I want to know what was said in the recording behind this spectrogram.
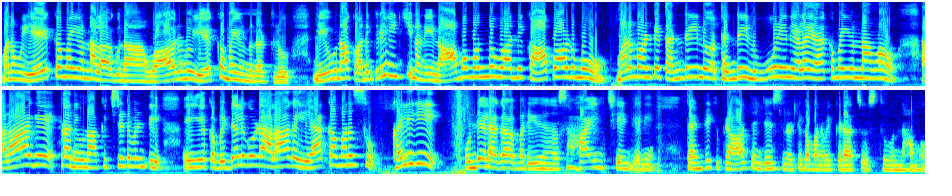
మనము ఏకమై ఉన్నలాగున వారును ఏకమై ఉండునట్లు నీవు నాకు అనుగ్రహించిన నీ నామందు వారిని కాపాడుము. మనము అంటే తండ్రి తండ్రి నువ్వు నేను ఎలా ఏకమై ఉన్నామో అలాగే నువ్వు నాకు ఇచ్చినటువంటి ఈ యొక్క బిడ్డలు కూడా అలాగ ఏక మనస్సు కలిగి ఉండేలాగా మరి సహాయం చేయండి అని తండ్రికి ప్రార్థన చేస్తున్నట్టుగా మనం ఇక్కడ చూస్తూ ఉన్నాము.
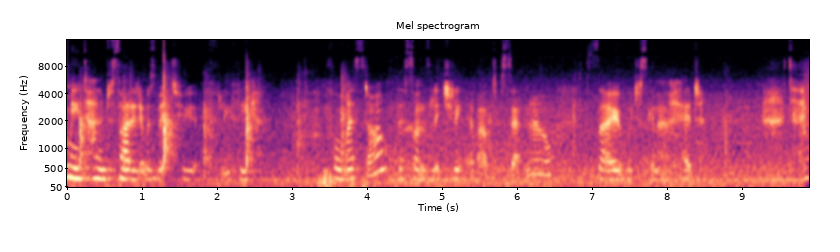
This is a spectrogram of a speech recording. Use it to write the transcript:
Me and Tannum decided it was a bit too floofy for my style. The sun's literally about to set now, so we're just gonna head to them.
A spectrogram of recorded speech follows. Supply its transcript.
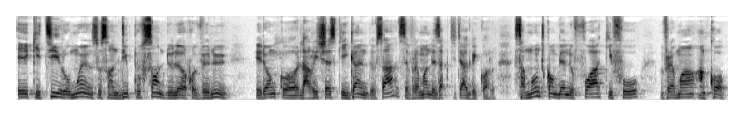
et qui tirent au moins 70% de leurs revenus. Et donc, euh, la richesse qu'ils gagnent de ça, c'est vraiment des activités agricoles. Ça montre combien de fois qu'il faut vraiment encore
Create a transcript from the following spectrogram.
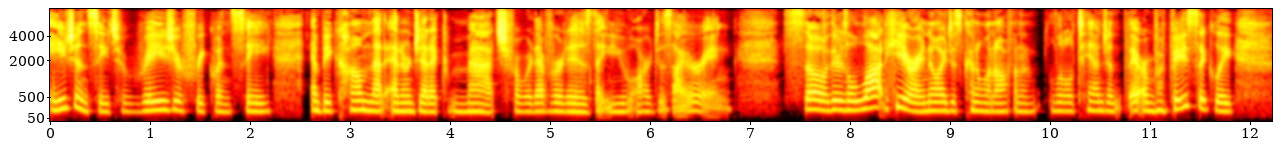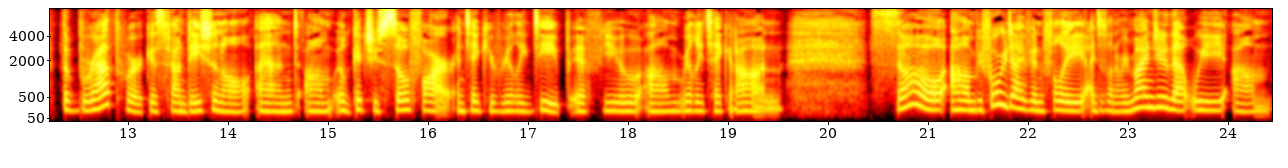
agency to raise your frequency and become that energetic match for whatever it is that you are desiring. So there's a lot here. I know I just kind of went off on a little tangent there, but basically, the breath work is foundational and um, it'll get you so far and take you really deep if you um, really take it on. So, um, before we dive in fully, I just want to remind you that we um,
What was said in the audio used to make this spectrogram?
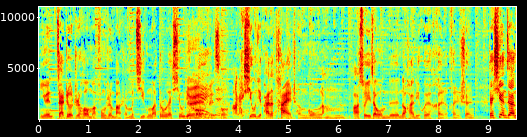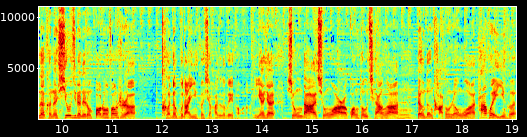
因为在这之后嘛，《封神榜》什么济公啊，都是在《西游记》后，没错。啊，那《西游记》拍的太成功了，嗯，啊，所以在我们的脑海里会很很深。但现在呢，可能《西游记》的那种包装方式啊，可能不大迎合小孩子的胃口了。你看，像熊大、熊二、光头强啊等等卡通人物啊，他会迎合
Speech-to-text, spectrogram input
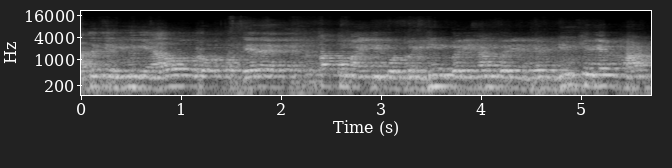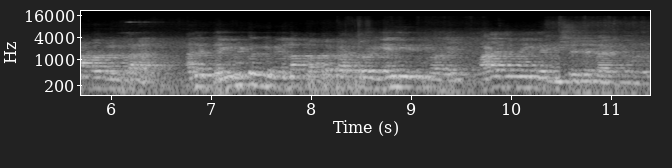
ಅದಕ್ಕೆ ನಿಮಗೆ ಯಾರೊಬ್ರು ಬೇರೆ ತಪ್ಪು ಮಾಹಿತಿ ಕೊಟ್ಟು, ಹಿಂಗ್ ಬರಿ, ಹಂಗ್ ಬರಿ ಅಂತ ಹೇಳಿ ನಿಮ್ ಕೆರಿಯರ್ ಹಾಳು ಮಾಡೋರು ಇರ್ತಾರೆ. ಅದೇ ದಯವಿಟ್ಟು ನೀವೆಲ್ಲ ಪತ್ರಕರ್ತರು ಏನಿರ್ತೀವಿ ಬಹಳ ಜನ ಇದೆ ವಿಶೇಷ ಕಾರ್ಯಕ್ರಮದಲ್ಲಿ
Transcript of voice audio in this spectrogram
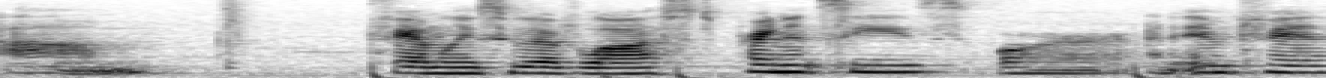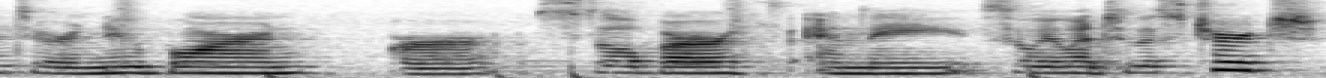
um, families who have lost pregnancies or an infant or a newborn or stillbirth. And they, so we went to this church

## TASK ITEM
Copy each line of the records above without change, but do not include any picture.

## ANSWER BOX
I want to know what was said in the recording behind this spectrogram.
మనము ఏకమై ఉన్నలాగున వారును ఏకమై ఉండునట్లు నీవు నాకు అనుగ్రహించిన నీ నామందు వారిని కాపాడుము. మనము అంటే తండ్రి తండ్రి నువ్వు నేను ఎలా ఏకమై ఉన్నామో అలాగే నువ్వు నాకు ఇచ్చినటువంటి ఈ యొక్క బిడ్డలు కూడా అలాగ ఏక మనస్సు కలిగి ఉండేలాగా మరి సహాయం చేయండి అని తండ్రికి ప్రార్థన చేస్తున్నట్టుగా మనం ఇక్కడ చూస్తూ ఉన్నాము.
This is a spectrogram of a speech recording. Use it to write the transcript:
Me and Tannum decided it was a bit too floofy for my style. The sun's literally about to set now, so we're just gonna head to them.
A spectrogram of recorded speech follows. Supply its transcript.
et qui tirent au moins 70% de leurs revenus. Et donc, euh, la richesse qu'ils gagnent de ça, c'est vraiment des activités agricoles. Ça montre combien de fois qu'il faut vraiment encore
Create a transcript from the following spectrogram.
agency to raise your frequency and become that energetic match for whatever it is that you are desiring. So there's a lot here. I know I just kind of went off on a little tangent there, but basically, the breath work is foundational and um, it'll get you so far and take you really deep if you um, really take it on. So, um, before we dive in fully, I just want to remind you that we um,
What was said in the audio used to make this spectrogram?
因为在这之后嘛，《封神榜》什么济公啊，都是在《西游记》后，没错。啊，那《西游记》拍的太成功了，嗯，啊，所以在我们的脑海里会很很深。但现在呢，可能《西游记》的那种包装方式啊，可能不大迎合小孩子的胃口了。你看，像熊大、熊二、光头强啊等等卡通人物啊，他会迎合
Speech-to-text, spectrogram input
ಅದಕ್ಕೆ ನಿಮಗೆ ಯಾರೊಬ್ರು ಬೇರೆ ತಪ್ಪು ಮಾಹಿತಿ ಕೊಟ್ಟು, ಹಿಂಗ್ ಬರಿ, ಹಂಗ್ ಬರಿ ಅಂತ ಹೇಳಿ ನಿಮ್ ಕೆರಿಯರ್ ಹಾಳು ಮಾಡೋರು ಇರ್ತಾರೆ. ಅದೇ ದಯವಿಟ್ಟು ನೀವೆಲ್ಲ ಪತ್ರಕರ್ತರು ಏನಿರ್ತೀವಿ ಬಹಳ ಜನ ಇದೆ ವಿಶೇಷ ಕಾರ್ಯಕ್ರಮದಲ್ಲಿ
Transcript of voice audio in this spectrogram
um, families who have lost pregnancies or an infant or a newborn or stillbirth. And they, so we went to this church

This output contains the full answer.